Nature of the Beast is a strange graphic novel. Not that that’s a bad thing. The whole book has a rather odd tone, which plays in its favor. On the one hand, it’s a bit dry and detached. Bruno isn’t exactly the most personable or relatable character and comes off as an anti-hero only looking out for himself and his daughter. At first anyway. As the story progresses, he finds much-needed release in his chemically-enhanced, animalistic outbursts, and it helps him become a nicer guy; it’s sort of a therapeutic violent release like the kind seen in Chuck Palahniuk’s Fight Club. With that in mind, it’s a pretty graphic book, but the carnage is so over the top that it crosses over from disgusting to slapstick and is clearly intended to be taken with tongue firmly planted in cheek.

Nature of the Beast

Gorilla vs. Alligator. Awesome.

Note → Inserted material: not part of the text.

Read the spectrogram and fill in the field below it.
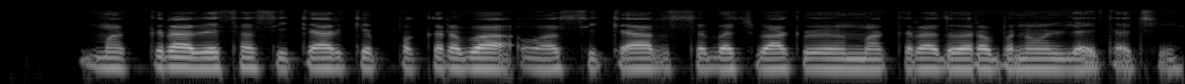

Writers Douglas McGowan and Adam Mansbach, best known for the parody phenomenon Go the F*ck to Sleep, provide a nice sense of balance here. There are plenty of scenes that would appeal to Ultimate Fighter fanboys, but just as many that deal with religion and the notion of self-sacrifice. It’s also a very funny book, with plenty of great one-liners and absurd, yet clever ideas.

The artwork from Owen Brozman is really well done. Many times in comics that don’t feature superheroes with symbols on their chest, telling the characters apart can be difficult. Here, though, Brozman’s character designs and style makes everyone recognizable and unique. His animals and action sequences are handled with a deft hand as well, providing a nice amount of detail to give us a realistic look, but scaling back to ensure things don’t get muddled.

In conclusion, it’s pretty clear that Nature of the Beast isn’t going to appeal to everyone. There’s plenty of crazy fun interspecies battling to keep most action movie fans happy, but there’s also enough character drama and philosophy underneath the blood and guts to keep things from becoming a cartoon. If you think you’re up for it, it’s well worth checking out.

Nature of the Beast by Adam Mansbach, Douglas McGowan, and Owen Brozman is currently available at and at your local comic shop.